It was in many ways one of the more memorable trips. The scenery reaching the Himalayas is in my mind today as clear as 40 years ago. The adventure along the way is the reason for the story.
Manali turned out to be a two day trip by bus. First night stop in Chandigarh, second night in Shimla.
Picking a hotel involves the same sophisticated planning as picking your travel destinations. You ask around once you know where you will be that night. If a fellow traveler recommends a place, and he seems to still posses most of his travel gear, that is the acid test for how upscale the place really is.
The first day was getting on a bit and we asked around on the bus for a recommendations for a budget hotel. Two Indian fellow in the row in front of us hopped to with the helpful information that their sister-in-laws third cousin or some such owned a hotel. Just what we were looking for. Conveniently Uncle Raj owned a rickshaw and would be right by the bus station ready to take us. No better offers were made so we took them up on theirs.
It was dark by the time we arrived at the “budget hotel” that turned out to be Pinjore Gardens. We gently declined but were told the hotel room was empty and the sister-in-laws third cousin was the care taker and we could stay for free. No problem!
Uh-mm, yeah right.
We went up and surveyed the plush acreage with a bathroom bigger than some of my previous living quarters. Then I espied Indira Gandhi as a prior occupant in the guest register.

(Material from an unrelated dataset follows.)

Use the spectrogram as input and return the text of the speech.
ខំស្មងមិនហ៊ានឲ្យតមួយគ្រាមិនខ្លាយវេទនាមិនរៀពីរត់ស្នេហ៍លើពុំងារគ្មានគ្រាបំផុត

Free! Really?! My bullshit meter was pegging up steadily.
Right about then one of the fellows popped his head in and said to come down and eat with his family. Thinking Dhal and Chapaties sounded good we headed on down.

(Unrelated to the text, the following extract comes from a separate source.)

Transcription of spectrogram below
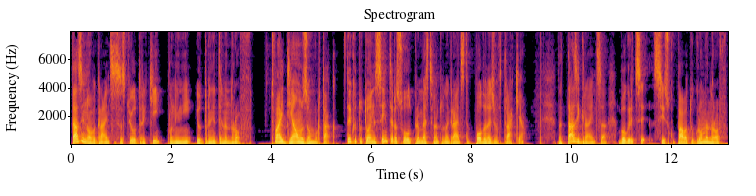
Тази нова граница състои от реки, понини и отбранителен ров. Това е идеално за Омуртак, тъй като той не се интересува от преместването на границата по-далеч в Тракия – на тази граница българите се, се изкопават огромен ров,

There in a rather plush eatery with velvety cushions on the floor and silk tablecloths was laid a feast Indira would surely have approved.
As previous we gently declined but again were told we were honored guest of the family and it was all free. No problem!

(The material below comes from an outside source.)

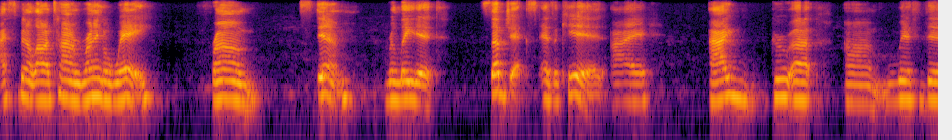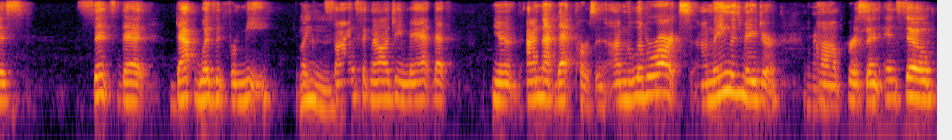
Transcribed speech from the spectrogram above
I spent a lot of time running away from STEM related subjects as a kid. I I grew up um, with this sense that that wasn't for me like mm. science, technology, math. That you know, I'm not that person. I'm the liberal arts. I'm the English major right. uh, person, and so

Tick, tick, tick went the BS meter.
Alcohol was not just offered but pushed. Not be be stereotyping someone but an Australian very rarely will pass up a drink, and my companion was shortly three sheets to the wind. I on the other hand, since declining drinks was not an option, went to the bathroom and purged at regular intervals.
I kept waiting for the shoe to drop. Were we in for a mugging and robbery? Worse?
Eventually I was able to drag my Australian back to our lush quarters were we both passed out. He more so than myself.
I don’t know what woke me up but I suddenly noticed a sheet of paper had been slid under the doors.
And there was the answer to my worries. The bill had arrived.
For the hotel, the food, the booze. I don’t honestly remember the amount. But it was outrageous. They must have anticipated negotiations and planned it so that if they got a third of the asking price they still would make out like the bandits they were.
I had had a long day on the bus with some fellow rubbing his privates on my knee. I had eaten too much and drank too much. I had slept poorly. In short – I was not in the mood to play games.
I decided to peek out and get the lay of the land for an early morning exit.
Surprise – we were locked into the room.
We were in the upstairs penthouse which opens to the deck. The door was a French door without the fortification of a street side door.
I rattled my Australian till he was awake enough to comprehend the situation, and we went to work. We packed up and then ever so quietly removed the hinges of the door with my trusty Swiss Army knife.
Apparently this tactic had not been anticipated by our rip-off artists or they also were still in an alcoholic stupor, in any event – nothing barred our escape.
We tip-toed out of there into the early dawn hour, caught a rickshaw and had him take us to the bus station and got on the next bus out of town. To anywhere at all. Just as long as it was far away.
Should you ever find yourself in at time warp and end up back in 74 on a bus heading into Chandigarh, don’t take the two Indian guys in the row in front of you up on their offer to help you find a “budget hotel”.